Scientia potentia est.
In 1597 Fracis Bacon wrote those Latin words, meaning “knowledge is power” and never before has that been as true as it is today, however evolution has molded the human brain to understand and exploit that essential truth in such a way that it gives modern marketers a big lever with which to motivate individuals to spread our messages.
Information asymmetry is the idea that in transactions between individuals or groups, some parties have more information available to them than others, and those parties thus wield power over their ignorant counterparts.
Evolutionarily, I’ve studied how there are powerful pressures at work for people to not only imitate those of their peers who have (or appear to have) more information than they do, but also why it is beneficial for a person to share potentially valuable information with their social groups. In both of these instances, information, knowledge is power, but that power comes from asymmetrical situations in which only some people have the needed data.

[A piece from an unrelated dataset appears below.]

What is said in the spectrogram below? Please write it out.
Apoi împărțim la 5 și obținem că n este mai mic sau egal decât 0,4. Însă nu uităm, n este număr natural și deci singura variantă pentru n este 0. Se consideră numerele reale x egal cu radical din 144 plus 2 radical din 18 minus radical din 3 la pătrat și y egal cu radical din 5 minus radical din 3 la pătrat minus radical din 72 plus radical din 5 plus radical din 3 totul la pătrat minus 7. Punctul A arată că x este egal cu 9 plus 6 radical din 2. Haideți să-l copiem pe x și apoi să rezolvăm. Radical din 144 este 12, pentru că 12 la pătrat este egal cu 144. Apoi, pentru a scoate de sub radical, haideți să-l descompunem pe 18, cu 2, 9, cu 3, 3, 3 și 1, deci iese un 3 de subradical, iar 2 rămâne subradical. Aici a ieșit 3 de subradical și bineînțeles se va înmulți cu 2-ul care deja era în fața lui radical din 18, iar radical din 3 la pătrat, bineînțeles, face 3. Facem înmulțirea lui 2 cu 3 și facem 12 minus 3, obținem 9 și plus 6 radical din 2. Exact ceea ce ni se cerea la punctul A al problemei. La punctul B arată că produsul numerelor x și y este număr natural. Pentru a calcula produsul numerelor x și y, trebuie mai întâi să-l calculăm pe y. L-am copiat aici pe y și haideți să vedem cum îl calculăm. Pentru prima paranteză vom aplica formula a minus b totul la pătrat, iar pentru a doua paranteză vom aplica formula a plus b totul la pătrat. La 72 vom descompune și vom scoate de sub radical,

If your tribe knows the best hunting or berry-picking spots for each time of year, it is in your best interest if only your tribe knows this, otherwise the resource will become over-used. And if you see a member of another tribe coming back with a huge bounty from a secret location, you’d better do your best to imitate him. Power comes not merely from knowledge, but rather from knowledge which is scarce.

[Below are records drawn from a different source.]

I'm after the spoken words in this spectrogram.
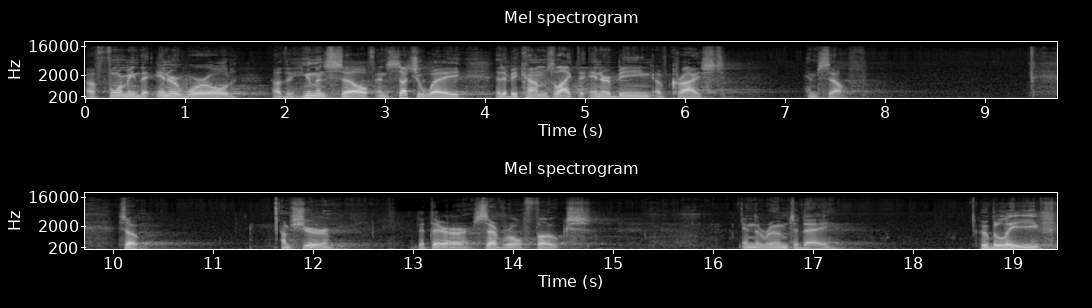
of forming the inner world of the human self in such a way that it becomes like the inner being of Christ Himself. So, I'm sure that there are several folks in the room today who believe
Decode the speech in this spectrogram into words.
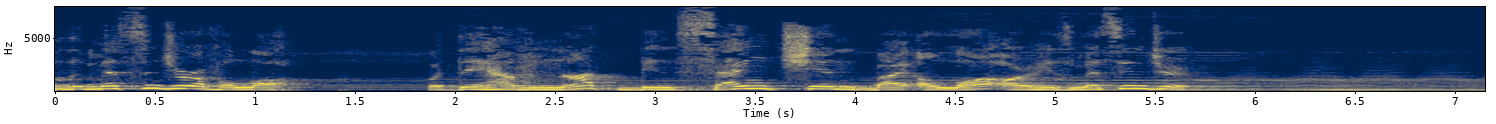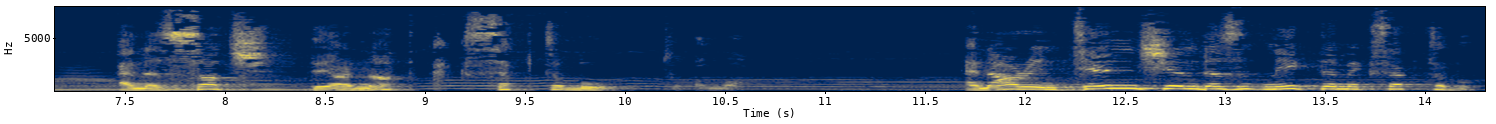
of the Messenger of Allah. But they have not been sanctioned by Allah or His Messenger. And as such, they are not acceptable to Allah. And our intention doesn't make them acceptable.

Consider these two situations:
The biggest news story all month breaks on Saturday morning, and it’s being covered in ever media outlet on the face of the planet. On Monday morning, will you be sending a link about it to your coworkers? My guess is probably not, everyone will already be talking about it, and if not, I’d just assume they already knew about it because well, everyone does.
Now suppose that same news is going to break on Tuesday, but you somehow found out about it on Saturday. You probably see where I’m going with this, unless its not in your best interest (like a contest where telling others hurts your chances or even legal, NDA-type reasons), you are much more likely to be telling everyone you know about it, because chances are, they have no idea.
The reasons for this are varied, and my Viral Content Sharing Report uncovered a few of them. By possessing this powerful information and sharing it with their peers, an individual can build a reputation as a thought leader and ensure that people will share valuable scarce information reciprocally with them. Respondents to my survey also mentioned specifically that they share content with their friends when they are concerned that otherwise, that friend may not have seen it (I call this the they-might-miss-it hook). The survey also revealed that people often prefer sharing content from blogs rather than mainstream media sources.
What this means for the marketer is that we should include an element of scarcity in our social and viral campaigns. Invite-only betas are one example that springs to mind. Its also easy to title all of our blog posts “The Secret of…” but this is an overly-obvious marketing ploy and savvy users (who are the most contagious sharers) will see right through this, so try to develop a feeling of exclusivity and rarity more subtly.